account of the Chicago World Fair, I get that. But the Holmes case was not necessary either as a cause of the fair or, in my opinion, a necessary consequence of the fair. The Holmes story was tangential to the development not integral. There could be a statistical connection but for me, as a reader, that correlation doesn't build a bridge between the two stories. I don't see, feel or touch the bridge as I am reading the book.
So, Jeffrey, you see the crime story as an attempt by the author to sell more books?
No, I don't think we are suggesting that the fair increased the crime
rate. Simply that the atmosphere that existed at that time, in that
place, resulted in the development of many things: the fair, the
murders, Ferris wheel, hamburger, picture postcards and who knows what
else. Sure, the stories could have been told separately. But that
would not have been as interesting as developing them in the same
story. I must not need the kind of bridge that you are looking for.
For me, it is fascinating to watch them both develop. In looking at
the issues you raised, I more or less accidentally looked at the
complete title of the book, which includes "murder, magic and madness
at the fair that changed America..." This is a telling of some of
that murder, madness and magic. My perspective is that murder,
madness and magic exist pretty much everywhere (some of the things
that are, for better or worse, part of the human condition), and this
is a microcosm of both. All three are affected by the environment,
and what a setting the author has found in the fair. Burnham
certainly has his flaws, and the development of the fair was riddled
with all-too-human flaws. That is part of what I found interesting
and what made it a good read for me. Your view may be more literal
than mine, but your comments have certainly been thought provoking.
I just wish Larson had a stronger editor. Yes, the title rambles across the
landscape as does the book. Yes, human flaws ripple through the results of the
fair's development. In order to cover the digression into the murder story, we
don't get coverage of some of the antecedent events that may have had
consequences in the development of the fair. For example we get briefly told in
the introductory elements of the book about a hotel that Burnham's company
designed which collapsed while still under construction. We are told the
collapse was investigated but then we are not told of the cause of the collapse
or of the result of the inquiry. Was there a design flaw? Was the construction
not properly supervised? Was there a failure to assess risk, a lack of
communication? Did whatever caused the failure have any relationship with
problems that arose in the fair project? I'm only about one third into the book;
being disappointed in it so far
as meant my attention has gone elsewhere. Perhaps Larson will return to this.
Where are the strong editors? Has there been a golden age of publishing and has
it come and gone?
Final post by Jeffrey:
Well, to be truthful, it is difficult for me to understand why we are being told
the two stories together. That was my first thought on the subject.
Rabeo's thesis raises a second possibility. In his view, if I am expressing it

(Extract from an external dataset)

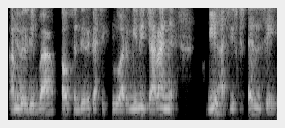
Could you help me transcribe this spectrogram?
Ambil ya. di bank, kau sendiri kasih keluar gini caranya. Di asistensi.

correctly, this is not about the Chicago world's fair as much as it is about the
Holmes crimes. The fair aitches itself to the Holmes story as context. The
fair is a background story about the social conditions that allowed Holmes
concealment and provided him with victims. Limitations of police work, forensic
science, manpower in a city bent upon economic development and lack of concern
with the underclass, the lumpen proletariat as Marx saw it, made the scope of
his crimes possible. I was mislead by reviews into the mistaken belief that
Larson was more of a historian then a popular writer. Rabeo and Lauren may well
be correct, that the focus is upon Holmes. Bekah has found the locus of the
book to follow the direction of Compote's In Cold Blood. Sadly, I may have been
reading the book for the wrong reasons.